Once committed to the tagline process, the first question to ask is which type of tagline is best for your company. Tagline types can be categorized as follows:
Descriptive: The goal is simply to clarify what your organization does. This can be helpful for a new entrant into its market, or perhaps a company whose name or initials are not self-explanatory. These are especially important if you are using your own name as your business name. Often these descriptive taglines are incorporated into the company logo.
Concept Ownership: A tagline–if well worded and frequently repeated–can enable your company to “own” a word in the customer’s mind. Go to Meeting’s tagline Online Meetings Made Easy is a good example of owning the word “easy.” Every online conference provider can deliver a meeting; but “easy” is a great concept to own, especially with so many non-technical people embracing teleconferencing for the first time. What’s the one word (or short phrase) your company can own?

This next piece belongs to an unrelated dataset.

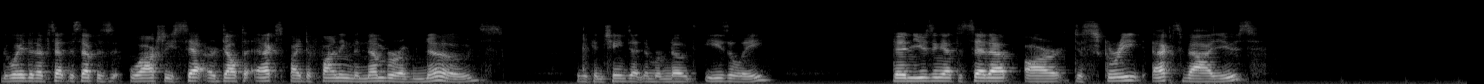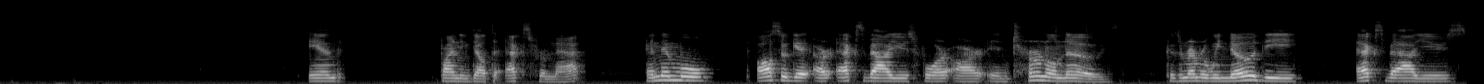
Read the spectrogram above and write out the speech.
the way that I've set this up is we'll actually set our delta x by defining the number of nodes. So we can change that number of nodes easily. Then using that to set up our discrete x values. and finding delta x from that. And then we'll also get our x values for our internal nodes. Because remember, we know the x values,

Differentiating: A tagline that differentiates is one that sets you apart from competitors, promising one core virtue that you can credibly claim above all others. Citibank’s Citi Never Sleepsis a creative differentiator as it suggests that while other banks are asleep, Citibank is wide awake looking out for you. The play on words gives Citibank a sophisticated, metropolitan feel-like New York City, the city that never sleeps.
Anticipatory: The approach here is to paint a picture of the future-of what the customer’s life will be like with you as their vendor/partner/provider. Lending Tree’s When Banks Compete, You Winis a great example of this.

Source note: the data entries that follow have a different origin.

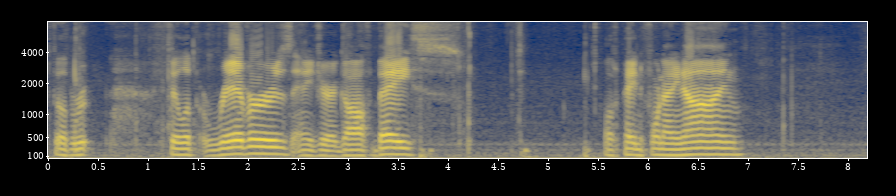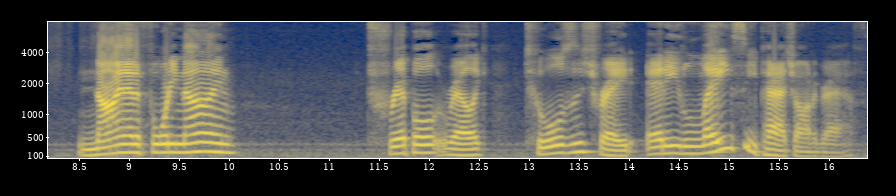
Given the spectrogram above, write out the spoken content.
Philip Philip Rivers and a Jared Goff base. Walter Payton 499. 9 out of 49. Triple relic. Tools of the trade. Eddie Lacy patch autograph.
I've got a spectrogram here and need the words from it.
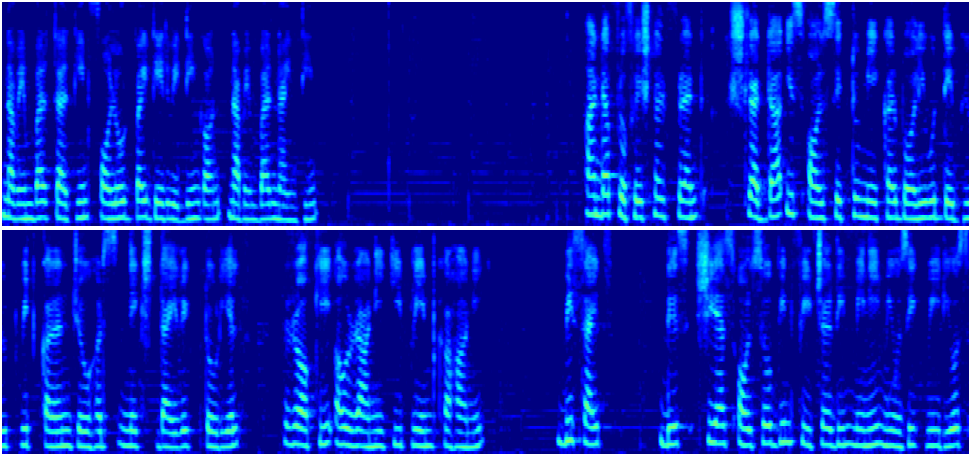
November 13 followed by their wedding on November 19. On the professional front, Shraddha is all set to make her Bollywood debut with Karan Johar's next directorial Rocky Aur Rani Ki Prem Kahani. Besides this, she has also been featured in many music videos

Aspirational: These taglines connect your company to the dreams and goals of your audience. The US Army’s Be All You Can Be is a classic example of this. Regis University’s Learners Becoming Leaders is another good example. It’s short, it uses alliteration, and has a compelling aspirational element: prospective students immediately identify the university as a place to achieve their dreams of making a difference in the world.
How to Create a Great Tagline
The tagline creation process is essentially one of reduction–of taking your company’s “elevator pitch” and reducing it down to one intriguing phrase that differentiates you from everyone else. As with all brand-building efforts, this usually means claiming one thing that you’ll defend at all costs, even if it means leaving some desirable turf to competitors. You simply can’t be everything to everybody.
Generally speaking, the fewer words the better when writing a tagline. Sony’s new taglineMake.Believe gets the job done with just two. It uses a clever play on the word “make-believe” to communicate the company’s ability to deliver technology that enables people to make their own media and also to enjoy realistic, believable home entertainment in high definition. Keep your tagline to 10 words or less.
At the risk of sounding like a grammar nerd, it might be helpful to point out that most taglines will end up in either the indicative, imperative or interrogatory form–a statement, a command or a question. It’s worth examining which form is best for your brand. Indicative statements are best for describing what you do. Imperative commands are a bit bolder–you’re actually telling your audience what to do. Questions like UPS’s What Can Brown Do for You? are for getting people to think, and reconsider their assumptions.
It helps to use words creatively–a play on words or dual meanings have a way of getting people to stop and think. Adidas’ Impossible is Nothing is a great example of a tagline that does both. The reverse of the expected word order is rather curious, creates new meaning and inspires the consumer-athlete to greatness. You can also use your chosen theme as a starting point for finding words that could work here.
When developing a tagline, it is important to differentiate it from a campaign slogan. A tagline usually has a longer shelf life than an advertising campaign. IBM’s Let’s Build a Smarter Planetcampaign is very compelling, and addresses the need for superior technology to solve the world’s problems; but it’s not the ultimate statement or tagline for the technology giant.
Play around with this for awhile and share at least two or three ideas here in a comment below. I’ll give you feedback and add ideas or suggestions.